I have to admit to being a bit upset about this one -- I went to buy groceries today and before I made it into the store, I noted the bookstore next door. This is a combination new/used store and I've shopped there before. They've come under new management and though a bit more religious than the previous owners (as noted by their bookmarks) I really didn't care. I like to patronize indy bookstores so in I went on a hunt for Michael Connolly's latest.
It was the sign near the front door that stopped me in my tracks, the gist of which said that the store no longer carried Metaphysical or New Age books due to their devastating effect on readers. However, the store would be very happy to suggest books to help me with my personal relationship with God.
I read the notice... twice... to insure I got it right. And I left the store without making a purchase. As I shopped for my groceries, I fumed. And why, you ask?
Admittedly, an indy bookstore can carry whatever type of books they want. That is their right. What I found so astounding is that is they felt the need to censure what I might like to read, as if I was incapable of deciding if a book's content might "harm" me or not. Which begs the question -- are ideas harmful? Is reading about alternate religions or philosophy somehow dangerous?
I have a lithmus test I always apply to such situations. What would be the reaction if someone posted a sign that said they would no longer offer for sale any books related to Judaism or Christianity, citing their beliefs as detrimental? "However, we'd be pleased to offer books to assist with your personal relationship with (insert name of favored diety here)." I suspect an article or two might appear in the local paper over that one. Might even generate a few protesters in front of the store.
I debated and then discarded the notion of challenging the owners on their policy. If they are so inclined as to post such a notice, they're very unlikely to find my arguments persuasive.
In truth, I feel sorry for these folks. They have limited their spiritual and emotional growth by such a narrow-minded focus. Unfortunately, they're not the only ones in America who feel that other belief systems are somehow dangerous or subversive.

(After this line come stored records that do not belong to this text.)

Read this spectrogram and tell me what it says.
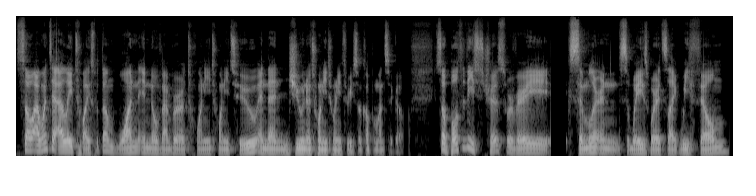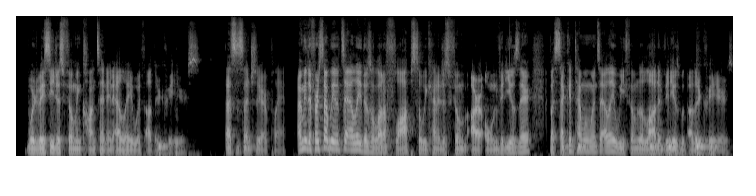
So I went to LA twice with them, one in November of 2022 and then June of 2023, so a couple months ago. So both of these trips were very similar in ways where it's like we film, we're basically just filming content in LA with other creators. That's essentially our plan. I mean, the first time we went to LA, there's a lot of flops, so we kind of just filmed our own videos there. But second time we went to LA, we filmed a lot of videos with other creators.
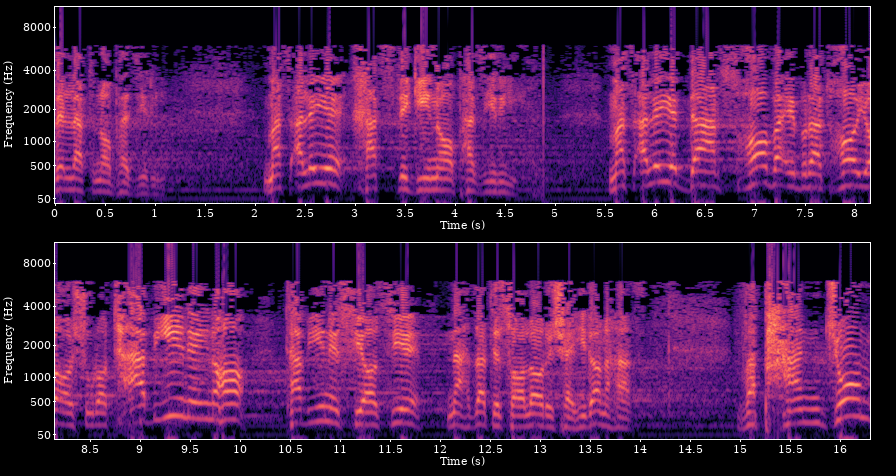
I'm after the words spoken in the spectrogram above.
ذلت ناپذیری. مسئله خستگی ناپذیری. مسئله درس ها و عبرت های آشورا تبیین اینها تبیین سیاسی نهضت سالار شهیدان هست. و پنجم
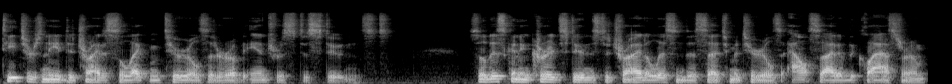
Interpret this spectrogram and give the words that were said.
teachers need to try to select materials that are of interest to students. So this can encourage students to try to listen to such materials outside of the classroom,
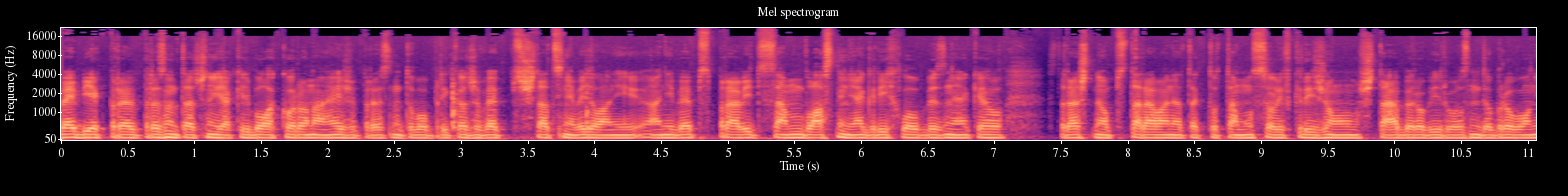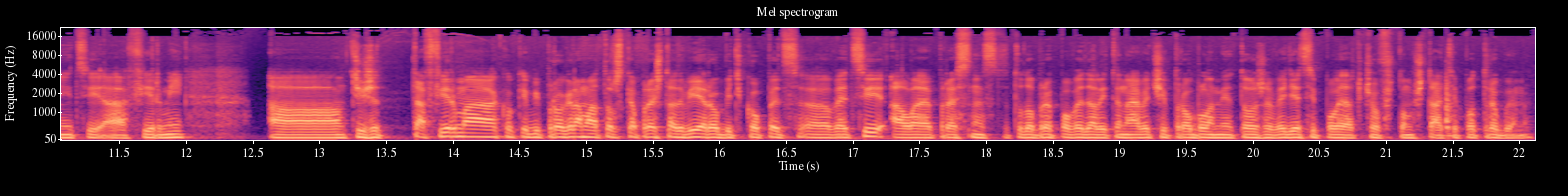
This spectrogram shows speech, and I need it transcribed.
webiek pre prezentačných, a keď bola korona, hej, že presne to bol príklad, že web, štát si nevedel ani, ani web spraviť sám vlastne nejak rýchlo, bez nejakého strašného obstarávania, tak to tam museli v krížovom štábe robiť rôzni dobrovoľníci a firmy. A, čiže tá firma ako keby programátorská pre štát vie robiť kopec e, veci, ale presne ste to dobre povedali, ten najväčší problém je to, že vedieť si povedať, čo v tom štáte potrebujeme.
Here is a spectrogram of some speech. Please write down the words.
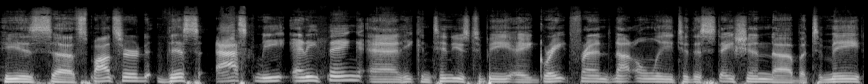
He has uh, sponsored this Ask Me Anything, and he continues to be a great friend not only to this station, uh, but to me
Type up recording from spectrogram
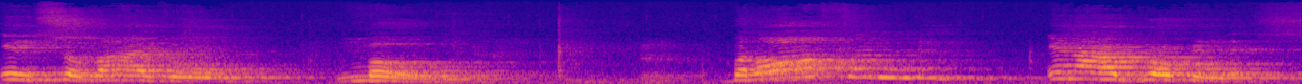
in survival mode. But often in our brokenness,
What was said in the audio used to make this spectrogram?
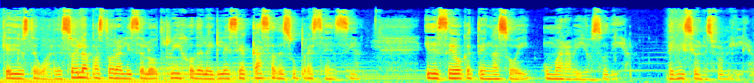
que Dios te guarde. Soy la pastora Lizelot Rijo de la iglesia Casa de Su Presencia y deseo que tengas hoy un maravilloso día. Bendiciones familia.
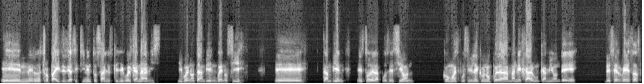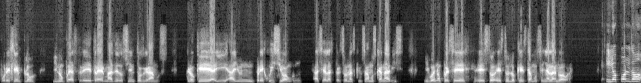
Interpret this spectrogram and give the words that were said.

All you have to do is look at the state of the world to see how such insular beliefs lead to war and genocide.
I'll be buying the latest Michael Connolly at Barnes & Noble. At least they won't tell me I can't read it.